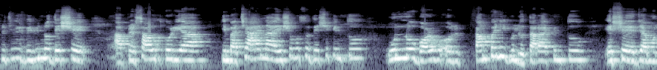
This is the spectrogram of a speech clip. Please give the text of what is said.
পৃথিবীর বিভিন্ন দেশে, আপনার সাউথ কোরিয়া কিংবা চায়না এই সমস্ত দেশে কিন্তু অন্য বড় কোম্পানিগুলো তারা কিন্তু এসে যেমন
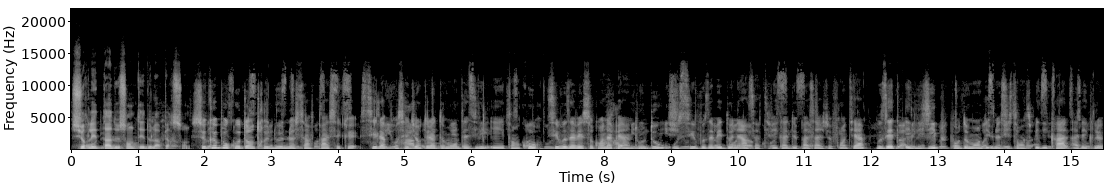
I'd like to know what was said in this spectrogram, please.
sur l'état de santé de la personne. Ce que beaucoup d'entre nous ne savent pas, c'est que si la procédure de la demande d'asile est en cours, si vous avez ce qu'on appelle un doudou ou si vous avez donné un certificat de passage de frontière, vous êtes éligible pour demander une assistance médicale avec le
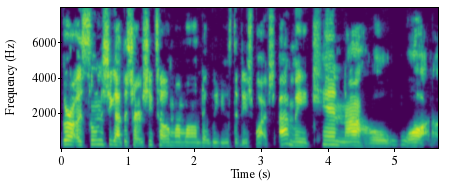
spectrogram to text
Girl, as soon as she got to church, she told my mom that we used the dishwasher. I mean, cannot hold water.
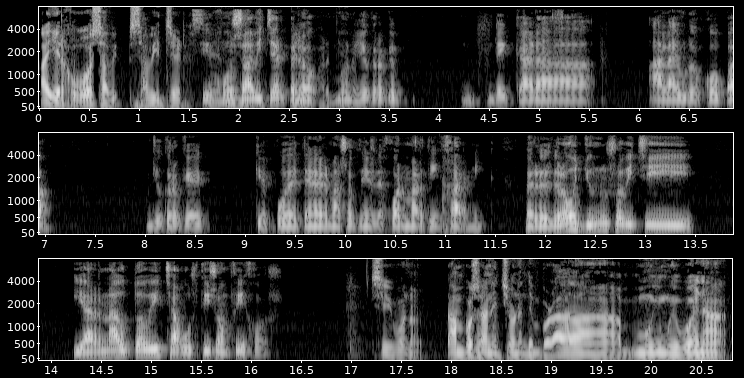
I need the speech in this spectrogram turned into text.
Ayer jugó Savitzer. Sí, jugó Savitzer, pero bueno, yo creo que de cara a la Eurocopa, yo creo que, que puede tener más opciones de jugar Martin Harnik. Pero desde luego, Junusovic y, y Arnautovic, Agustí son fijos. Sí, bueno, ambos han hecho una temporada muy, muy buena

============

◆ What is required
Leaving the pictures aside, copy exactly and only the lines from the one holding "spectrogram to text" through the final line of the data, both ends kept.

◆ Written solution
spectrogram to text
Girl, as soon as she got to church, she told my mom that we used the dishwasher. I mean, cannot hold water.
I need the speech in this spectrogram turned into text.
Ayer jugó Savitzer. Sí, jugó Savitzer, pero bueno, yo creo que de cara a la Eurocopa, yo creo que, que puede tener más opciones de jugar Martin Harnik. Pero desde luego, Junusovic y, y Arnautovic, Agustí son fijos. Sí, bueno, ambos han hecho una temporada muy, muy buena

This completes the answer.